I'll be buying the film, seeing there will be no screenings around here. Here is an excerpt I got in my email;
In a society barraged with advertisements to buy, buy, buy, and media headlines that growth is good, all you need is growth, growth makes the world go ‘round, how is the message of sustainable consumption to get through? Dave Gardner decided that one way is to fight media with media (albeit small media) and he wrote and directed the just-released film Growthbusters: Hooked on Growth. To counteract the perception (and probably the reality) that sustainability advocates are a gloomy bunch, he uses humor, depicting himself as a prototypical “growthbuster,” barging into government planning meetings wielding his “growthbuster” ray gun and questioning basic assumptions. The humor comes through the contrast between his low-key, deadpan delivery—a Woody Allen-ish character, the little guy remarking that the emperor has no clothes—and the grandiose ambitions of halting the labyrinthian spread of roads and construction ever deeper into what’s left of nature.
As a long-time crusader against development in Colorado Springs, Colorado, Gardner has earned the growthbuster moniker. His efforts culminated in a 2009 challenge to a powerful city council member, and the story of that race acts as a narrative framing device to keep viewers interested. Growthbusters also includes fast-paced juxtapositions of roads and construction with the remnants of nature (including a brief shot of the prototypical dead animal on a highway) and a flurry of headlines celebrating the need for such growth (that many of these are computer-screen shots gives away the film’s low budget—perhaps its growth-busting budget?). At its heart, though, the film is a traditional documentary, featuring interviews with key thinkers on sustainable consumption: Bill McKibben, Juliet Schor, Paul Ehrlich, and Dennis Meadows, among others. They systematically lay out the dilemma created by humanity’s burgeoning consumption habits in conjunction with population growth, by the growing stress on water, energy, and other resources.

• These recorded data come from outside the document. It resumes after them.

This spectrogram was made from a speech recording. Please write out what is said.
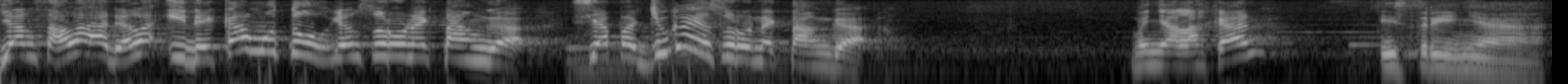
Yang salah adalah ide kamu tuh yang suruh naik tangga. Siapa juga yang suruh naik tangga? Menyalahkan istrinya.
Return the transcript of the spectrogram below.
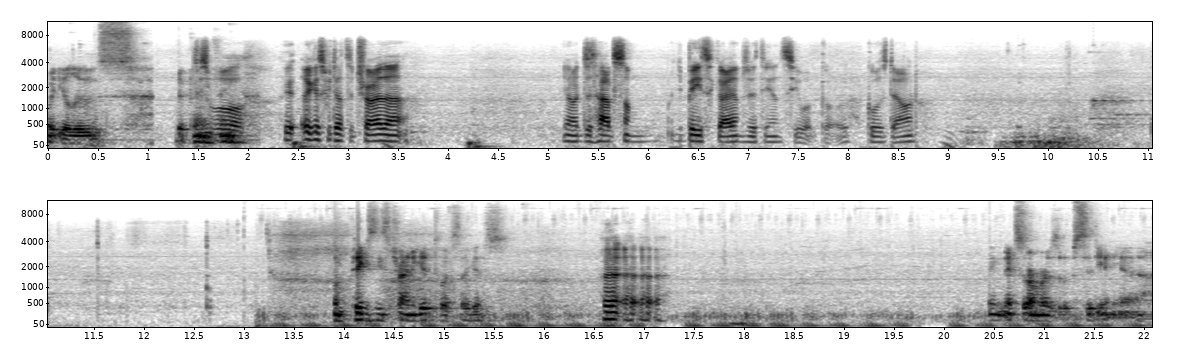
what you lose. If So, anything. well, I guess we'd have to try that. You know, just have some basic items with you and see what go, goes down. Some pigs he's trying to get to us, I guess. I think next armor is obsidian, yeah.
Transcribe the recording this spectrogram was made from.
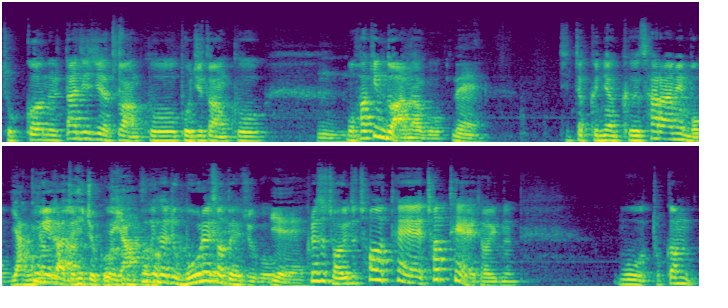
조건을 따지지도 않고 보지도 않고 음. 뭐 확인도 안 하고 네. 진짜 그냥 그 사람의 뭐 약국에 가도 해주고. 네, 약국에 가도 몰에서도 해주고 예. 그래서 저희도 첫해 첫해 저희는 뭐 독감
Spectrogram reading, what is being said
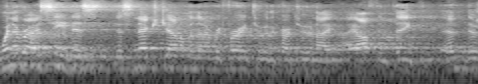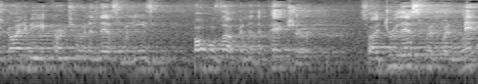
whenever I see this, this next gentleman that I'm referring to in the cartoon, I, I often think there's going to be a cartoon in this when he bubbles up into the picture. So I drew this when, when Mitt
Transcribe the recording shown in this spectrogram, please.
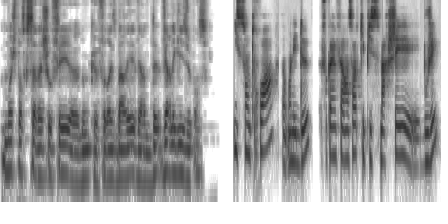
Moi je pense que ça va chauffer, euh, donc euh, faudrait se barrer vers, de- vers l'église je pense. Ils sont trois, on est deux. Il faut quand même faire en sorte qu'ils puissent marcher et bouger.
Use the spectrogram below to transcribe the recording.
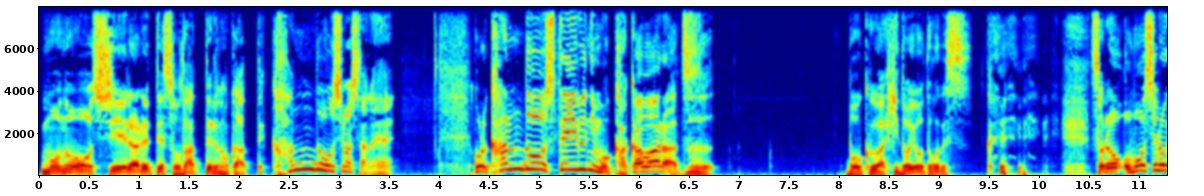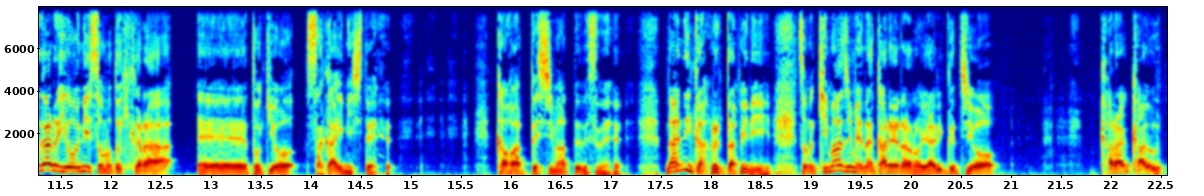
ものを教えられて育ってるのかって感動しましたね。これ感動しているにもかかわらず、僕はひどい男です。それを面白がるようにその時から、えー、時を境にして変わってしまってですね、何かあるたびに、その生真面目な彼らのやり口をからかう。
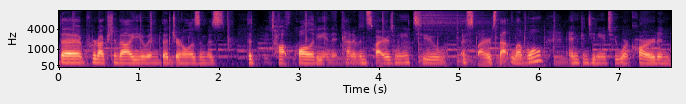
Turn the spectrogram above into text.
The production value and the journalism is the top quality and it kind of inspires me to aspire to that level and continue to work hard and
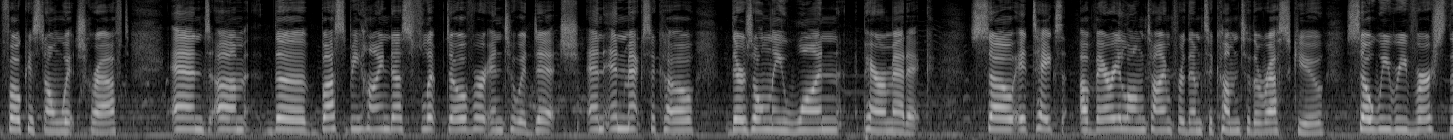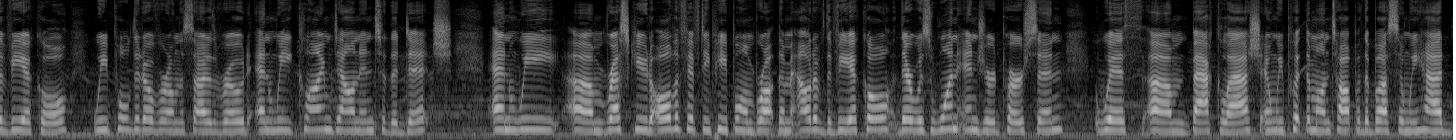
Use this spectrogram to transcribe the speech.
focused on witchcraft. And um, the bus behind us flipped over into a ditch. And in Mexico, there's only one paramedic. So it takes a very long time for them to come to the rescue. So we reversed the vehicle, we pulled it over on the side of the road, and we climbed down into the ditch. And we um, rescued all the 50 people and brought them out of the vehicle. There was one injured person with um, backlash, and we put them on top of the bus, and we had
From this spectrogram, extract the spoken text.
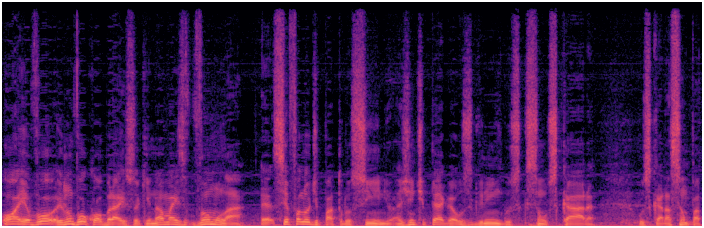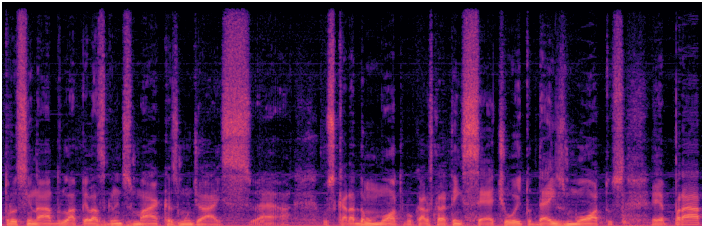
Ó, eu, vou, eu não vou cobrar isso aqui não, mas vamos lá. É, Você falou de patrocínio, a gente pega os gringos, que são os caras, os caras são patrocinados lá pelas grandes marcas mundiais. É, os caras dão moto pro cara, os caras têm 7, 8, 10 motos é, pra,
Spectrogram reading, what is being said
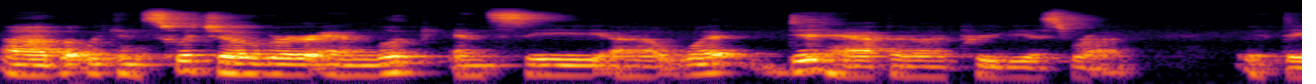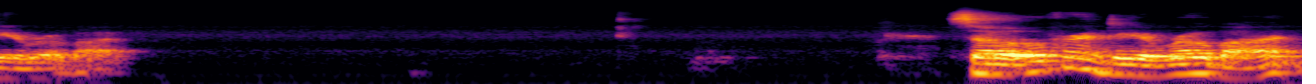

Particularly effective is a sequence where physics professor Al Bartlett (augmented by graphics) explains the danger emanating from the human inability to understand exponential growth (even if we understand it theoretically, its practical effects still come as a shock). If a bacteria is put in a jar at 11 o’clock and doubles every minute until at noon the jar is completely full, at what point is the glass half full? Our first reaction might be 11:30 or even 11:50, but of course it’s a minute before noon; similarly, the human race is closer than we think to consuming our planet to death.
Growthbusters, then, effectively conveys the gravity of our situation